The President was dishonest in framing the U.S. mission merely as fighting in another country’s “civil war.” The U.S. didn’t remain in Afghanistan for 20 years to send women to school or to “nation build.”The core mission was to prevent the country from again becoming a terrorist safe haven. The Taliban’s victory will now attract thousands of young jihadists from around the world, and they will have Americans and the U.S. homeland in their sights. …
Mr. Biden was also dishonest in framing his Afghan decision as a false choice between total withdrawal and sending tens of thousands of troops again. He knows his own advisers, military and civilian, believed they could support the Afghan military with no more than a few thousand troops to supply air power and intelligence.
He also knows the U.S. hasn’t had a single casualty in more than a year in Afghanistan. Even if Mr. Biden was set on withdrawal, he could have done it based on conditions that would have given the Taliban more incentive to negotiate with the government. …
We had hoped that Mr. Biden would accept some responsibility and explain how he would fix this mess. He did none of that, making it clear that he himself is the main architect of this needless American surrender. It does not bode well for the rest of his Presidency.
I predict the word “Carteresque” will now come into vogue.
Still a chance for hostages in Kabul. Steve Sailer:
There are several thousand American citizens in Afghanistan right now. It’s possible that the Taliban, who have so far been trying to behave like a more mature, prudent organization than the puerile extremists who ran Afghanistan two decades ago, will oversee an organized evacuation that brings them credit in the eyes of the world.
Yet, it’s also possible that a hotheaded faction among the victors might carry out reprisals, rather like how in neighboring Iran in 1979, student radicals organized the taking of the U.S. Embassy staff hostage without first informing the Ayatollah Khomeini, who, upon seeing how popular it was, then endorsed it.
The Americans were always the invaders. Sure, the Taliban were criminally negligent accessories to 9/11 by hosting Osama bin Laden (although no evidence has since emerged that they knew of this specific enormity ahead of time). So, the U.S. had every right to engage in a butcher-and-bolt punitive expedition to overthrow the Kabul regime, which we succeeded in doing in a couple of months.
But then we hung around for twenty years trying to make ourselves popular. Of course, in a country teeming with young men (Afghanistan has the highest birth rate outside of sub-Saharan Africa), being an outsider roaring around on their home turf in our Mine-Resistant Ambush Protected (MRAP) vehicles is no way to make us loved. So, among the youth of the dominant Pashtun tribe, the Taliban tended to recruit the patriots while we wound up with the parasites. …

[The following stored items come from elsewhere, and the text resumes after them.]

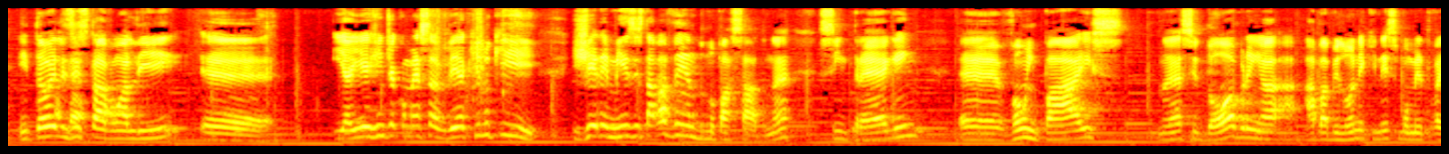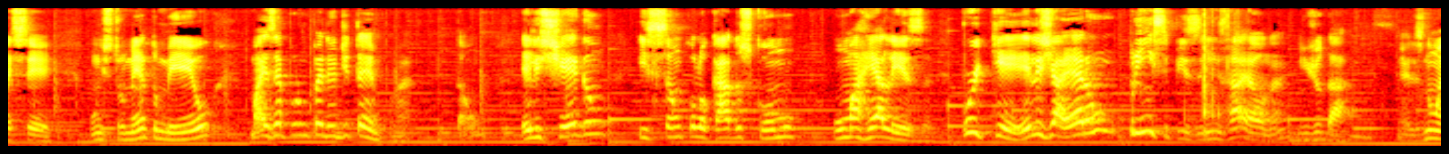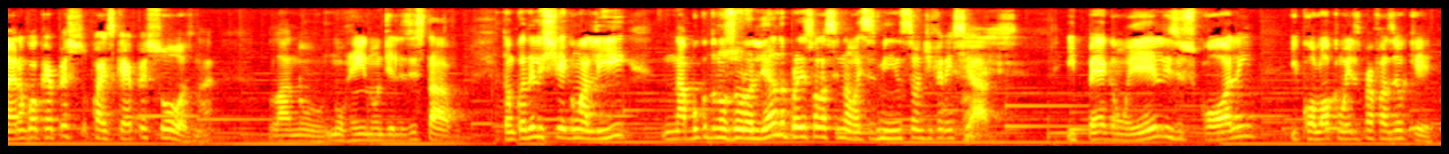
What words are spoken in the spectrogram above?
Então eles Ok. estavam ali, é, e aí a gente já começa a ver aquilo que Jeremias estava vendo no passado, né? Se entreguem, é, vão em paz, né? Se dobrem a, a Babilônia, que nesse momento vai ser um instrumento meu, mas é por um período de tempo, né? Então eles chegam e são colocados como uma realeza. Por quê? Eles já eram príncipes em Israel, né? Em Judá. Eles não eram qualquer pessoa, quaisquer pessoas, né? Lá no, no reino onde eles estavam. Então, quando eles chegam ali, Nabucodonosor olhando para eles, fala assim: não, esses meninos são diferenciados. E pegam eles, escolhem e colocam eles para fazer o quê?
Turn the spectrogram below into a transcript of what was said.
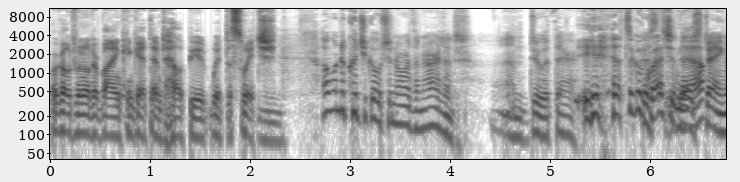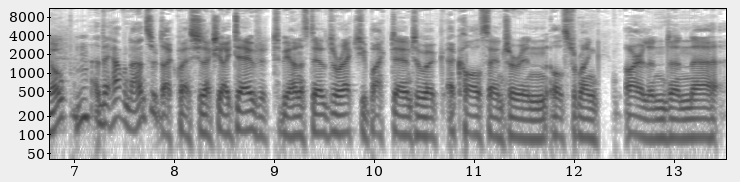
or go to another bank and get them to help you with the switch. I wonder, could you go to Northern Ireland and do it there? Yeah, that's a good question. They're They staying open. And they haven't answered that question. Actually, I doubt it. To be honest, they'll direct you back down to a, a call centre in Ulster Bank, Ireland, and uh,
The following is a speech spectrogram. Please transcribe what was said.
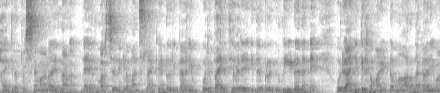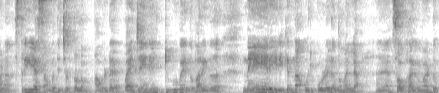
ഭയങ്കര പ്രശ്നമാണ് എന്നാണ്. നേരെ മറിച്ച് നിങ്ങൾ മനസ്സിലാക്കേണ്ട ഒരു കാര്യം ഒരു പരിധിവരെ ഇത് പ്രകൃതിയുടെ തന്നെ ഒരു അനുഗ്രഹമായിട്ട് മാറുന്ന കാര്യമാണ്. സ്ത്രീയെ സംബന്ധിച്ചിടത്തോളം അവരുടെ വൈജൈനിൽ ട്യൂബ് എന്ന് പറയുന്നത് നേരെ ഇരിക്കുന്ന ഒരു കുഴലൊന്നുമല്ല. സ്വാഭാവികമായിട്ടും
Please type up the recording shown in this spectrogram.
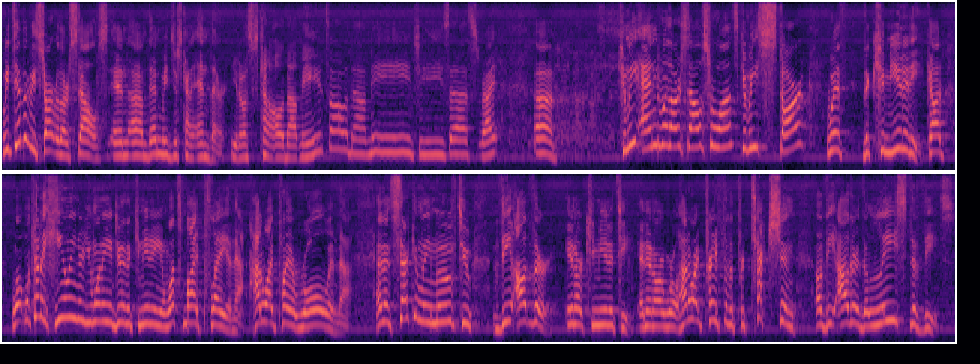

But why didn’t self-interested Afghans at least want to be on our side in the long run? Because the Afghans knew we always had our own, much nicer country that we will eventually go home to, leaving them to the Taliban. As a rebel commander told an American in 2006, “You have all the clocks, but we have all the time.”